__ABOUT THIS TASK__. Verbatim copy, images removed: write out the entries below.

(Stored items)
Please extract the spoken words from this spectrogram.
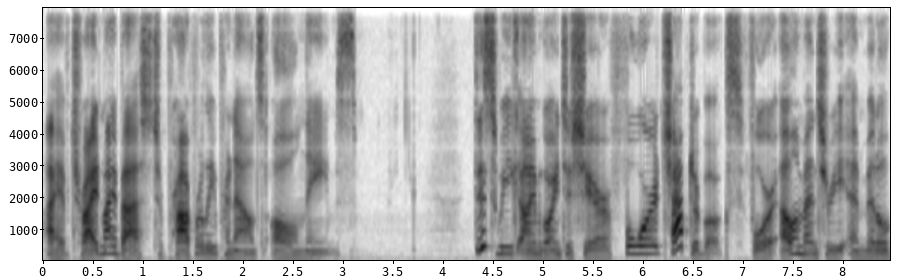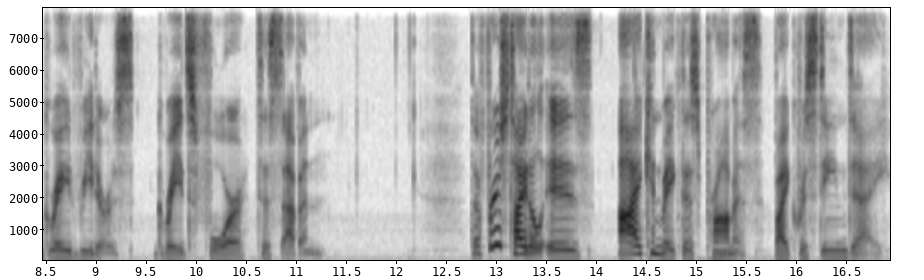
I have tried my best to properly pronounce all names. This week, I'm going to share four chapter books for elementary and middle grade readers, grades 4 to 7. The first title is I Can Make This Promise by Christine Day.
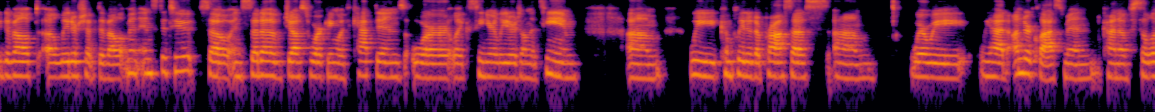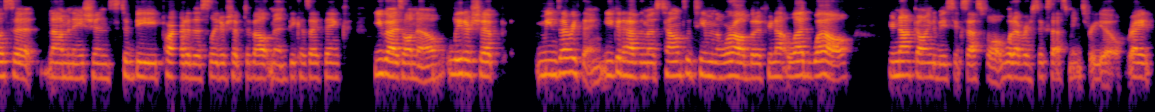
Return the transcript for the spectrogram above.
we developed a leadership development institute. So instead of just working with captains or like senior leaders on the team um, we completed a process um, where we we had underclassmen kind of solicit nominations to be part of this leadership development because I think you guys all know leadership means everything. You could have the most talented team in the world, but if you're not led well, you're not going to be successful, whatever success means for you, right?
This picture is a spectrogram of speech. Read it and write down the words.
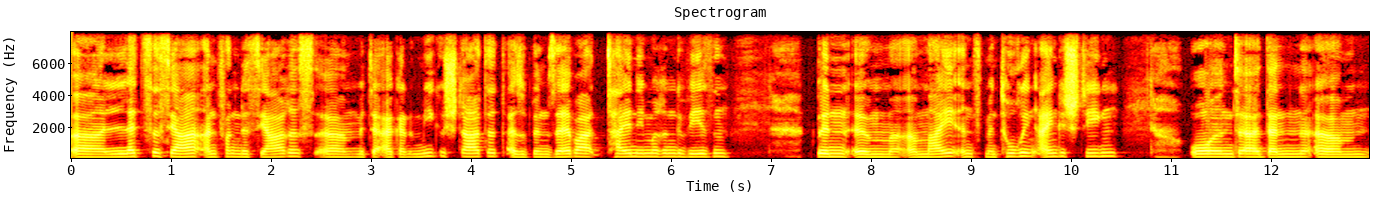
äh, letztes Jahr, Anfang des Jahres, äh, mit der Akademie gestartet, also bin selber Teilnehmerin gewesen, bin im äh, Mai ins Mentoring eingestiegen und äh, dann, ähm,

__EXERCISE RESULT__.
Please extract the spoken words from this spectrogram.
I have tried my best to properly pronounce all names. This week, I'm going to share four chapter books for elementary and middle grade readers, grades 4 to 7. The first title is I Can Make This Promise by Christine Day.
Return the transcript for the spectrogram above.
we developed a leadership development institute. So instead of just working with captains or like senior leaders on the team um, we completed a process um, where we we had underclassmen kind of solicit nominations to be part of this leadership development because I think you guys all know leadership means everything. You could have the most talented team in the world, but if you're not led well, you're not going to be successful, whatever success means for you, right?
This picture is a spectrogram of speech. Read it and write down the words.
äh, letztes Jahr, Anfang des Jahres, äh, mit der Akademie gestartet, also bin selber Teilnehmerin gewesen, bin im äh, Mai ins Mentoring eingestiegen und äh, dann, ähm,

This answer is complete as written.